One of the key proposals under greening was the introduction of Ecological Focus Areas (EFAs) on large arable farms. The scale and intensity of fertiliser and pesticide use in the EU's arable farming sector had resulted in extensive biodiversity loss, water pollution and soil degradation in many parts of Europe. To try to redress this, Europe’s farmers were obliged under greening to dedicate a minimum of 5% of their arable spaces to EFAs. These EFAs range from areas where land is left fallow, to landscape features such as hedgerows, trees, buffer strips, afforested and agro-forestry areas, and measures such as catch crops and winter green cover. The idea was that these areas would be free of intensive land use, free of pesticides and fertilisers so that there would be space for wildlife to live and for essential natural processes such as pollination, soil formation and water purification to take place. It was envisioned that these EFAs would form essential environmental infrastructure from the farm to the landscape level.
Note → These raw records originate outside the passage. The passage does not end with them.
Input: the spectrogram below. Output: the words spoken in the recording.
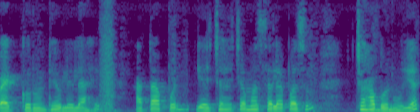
पॅक करून ठेवलेलं आहे. आता आपण या चहाच्या मसाल्यापासून चहा बनवूयात.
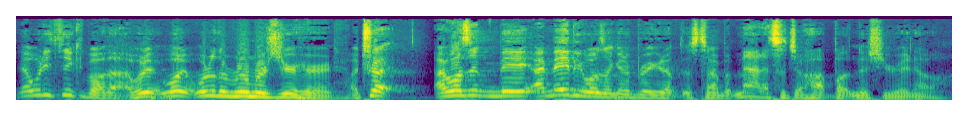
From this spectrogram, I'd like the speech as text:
Yeah, what do you think about that? What, what, what are the rumors you're hearing? I try. I wasn't. May, I maybe wasn't going to bring it up this time, but man, it's such a hot button issue right now.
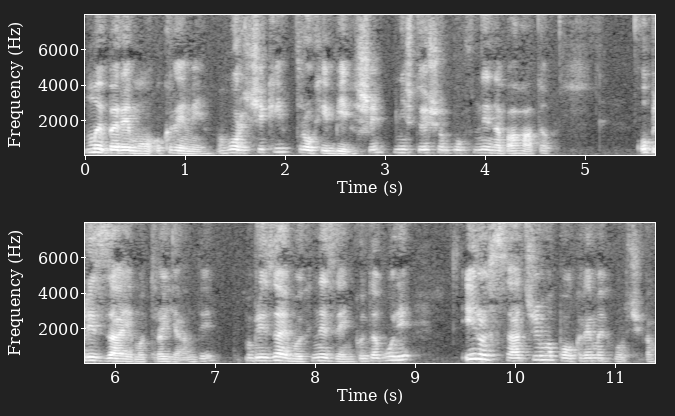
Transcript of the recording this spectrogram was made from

Unfortunately the ambition of the EFAs was critically undermined by the successful lobbying of agribusiness lobbyists who convinced agricultural ministers of 23 Member States (including Ireland) to send a letter to the Commission to allow the use of pesticides and fertilisers in EFAs. The Commission caved under pressure and left the banning of pesticides in EFA’s to the discretion of the individual EU states. The Irish government not surprisingly did not ban the use of pesticides and fertilisers in EFAs leaving us with the incomprehensible situation where billions of taxpayers’ money are being invested in farm level protected areas which can be sprayed with herbicides to kill all plant life and sprayed with pesticides that destroy all insect life.

Environmental groups such as An Taisce have been urging the European Commission to address this abhorrent situation and place an outright ban on inputs in EFAs so that they can deliver the environmental benefits which EU citizens have paid for. The establishment of EFAs which are capable of supporting life is the bare minimum that should be expected from a reform which promised a "greener and fairer” CAP. In response the European Commission (EC) has put forward proposals to amend the greening provisions under CAP, including ban on the use of herbicides and pesticides in EFAs. In response to this progressive move a delegation of 18 countries including Ireland have sent a joint statement to the European Commission ahead of an Agriculture Council meeting on Monday calling on the amendment to be dropped.

Fintan Kelly, Natural Environment Officer, An Taisce said: “Despite the rhetoric and the expensive Origin Green advertising, it is clear that nothing has changed when it comes to the Irish government's attitude to the environment. Successive Irish Agricultural Ministers have cemented our position as one of the most toxic countries in the European Union when it comes to the environment. Ireland has consistently sought to undermine any move which would address the impact of pesticides on wildlife and reduce the environmental impact of arable farming in the EU. To be clear, in 2015, €364,500,900 will be handed to Irish farmers for greening measures which the Irish government intends to render meaningless. Large arable farmers will be handed taxpayers money based solely on the amount of land they own and thanks to the government they will be given millions of euros in environmental payments for strips of land that can be sprayed with chemicals so that they support no life. This is an insult to us all”.